OSU students to study Siletz culture during spring break


CORVALLIS - A group of 26 Oregon State University students will spend most of their spring break in Newport interacting with the Siletz Native American population and related stakeholders to learn about cross-cultural issues faced by Native Americans in Oregon.

The students are part of a special OSU course called "Cross Cultural Issues in Native America: Learning Through Listening." They will spend March 23-27 interviewing Siletz tribal members, school officials, human health and service providers, casino and gaming officials, extension services personnel, developers, fishing managers and law enforcement officers.

A primary goal of the course is to help students gain a better understanding of the complex cross-cultural issues facing Native American populations in Oregon, both historically and contemporarily.

"This course takes a non-traditional approach to learning that blurs the boundaries between teacher, student, community and researcher," said Dwaine Plaza, an assistant professor of sociology at OSU and co-director of the course. "Wee invite stakeholders with vested interests in issues facing the Siletz in Newport to tell their stories to students, who then will process the information, reflect on it, and report back in an objective, unbiased way on different perspectives and social positions they have heard."

Plaza said this is the sixth year the university has offered a course like this and that each year students and stakeholders "have found it tremendously valuable." Last year, Plaza led a class that spent spring break in Burns talking with Paiute tribal leaders, local cattle ranchers and other officials to study issues of cultural identify and assimilation, economic and social conditions, education, and interactions with the community.

"The students take ownership of the class," Plaza said. "It's like a giant jigsaw puzzle. They have to work together to fit the pieces. They learn more than if they were simply to read a journal article or take notes at a traditional lecture."

In 2000, the course instructors including Plaza; Erlinda Gonzales-Berry, chair of the Department of Ethnic Studies; and graduate student Geoffrey Habron, were honored as Oregon Innovators in Education by the Oregon Department of Education.
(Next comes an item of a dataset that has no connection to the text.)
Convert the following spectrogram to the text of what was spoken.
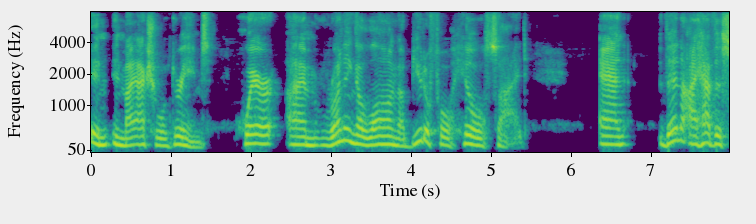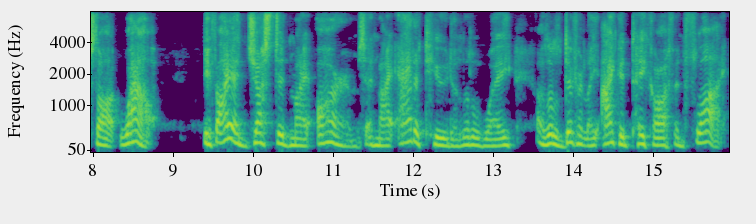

For more information on the course, visit the web: http://oregonstate.edu/instruct/soc204/plazad/native2/index.htm.